Lalor mine fast-tracked
TORONTO -- HudBay Minerals Inc. expects to spend about $163 million this year on the Lalor mining project near Snow Lake, Man., the miner said Wednesday as it outlined details of its $1.24-billion capital plan for the year.
Lalor, home to significant gold, zinc and copper deposits, has been put on a fast track to production by HudBay. As of Nov. 30, the company had spent almost half the estimated $704 million it will cost to complete.
HudBay said it's on track to begin commercial production of the first phase of Lalor in the second quarter of this year while the second phase is scheduled for commercial production in the first half of 2015.
Construction of Lalor's main ventilation shaft is expected to push up HudBay's production of zinc concentrate this year, compared with last year. The company said Wednesday it expects to produce between 85,000 and 100,000 tonnes of zinc concentrate from all sources in 2013, up from 80,866 tonnes in 2012.
Fantasy sports TV a reality
GATINEAU, Que. -- Fight Media Inc. has been given approval to operate a fantasy sports TV channel, allowing viewers to create, trade and discuss players on imaginary teams.
Fight Media is controlled by Leonard Asper, son of the late Izzy Asper, founder of CanWest Global.
The Canadian Radio-television and Telecommunications Commission approved the application for a broadcast licence to operate The League specialty channel.
Fight Media's flagship programs would consist of studio call-in and talk shows to allow viewers to discuss their fantasy picks and drafts, the CRTC said Wednesday in a news release.
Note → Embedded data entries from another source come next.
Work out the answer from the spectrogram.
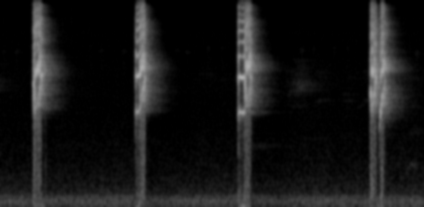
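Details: Lovebird sound used as a lure to provoke other lovebirds into singing: four sharp, high, shrill chirps spaced about one and a half seconds apart over a faint low hum.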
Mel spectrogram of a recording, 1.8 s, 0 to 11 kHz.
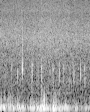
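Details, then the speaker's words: Lexus RX300 front stabilizer sway bar link, removed old link rocked by hand: dull uneven low clunks each rock from the worn loose ball joint; replaced with new link. "Look at the old one. It just wobbles all over the place. Also, you see, it clunks. So most of the time if you hear something clunking in your suspension, this could be it."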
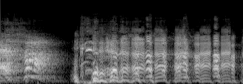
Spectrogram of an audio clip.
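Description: A single loud, breathy sneeze or cough bursts out and trails off, then a short pause before a stretch of rhythmic, bubbling laughter fills the rest.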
Viewers would also be provided with real-time fantasy statistics and fantasy pool standing and rankings.
However, the new channel won't be able to devote a lot of time to live professional sports.
A condition of the licence is not more than 10 per cent of all programming during the broadcast month be comprised of live-event professional sports programming, the CRTC said.
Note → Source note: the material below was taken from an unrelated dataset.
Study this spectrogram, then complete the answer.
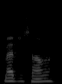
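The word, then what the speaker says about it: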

Cheaper iPhones on way
NEW YORK -- A published report says Apple may introduce a cheaper iPhone in an effort to reclaim some of the sales the company has been losing to less expensive handsets running on Google's Android software.
Wednesday's story in The Wall Street Journal speculates Apple could lower the iPhone's price by equipping the device with an exterior that costs less than the aluminum housing on current models.
The cheaper iPhone could come out as early as this year, or the idea could be scrapped, as has previously happened. The Journal cites unnamed people briefed on the matter.
-- from the news services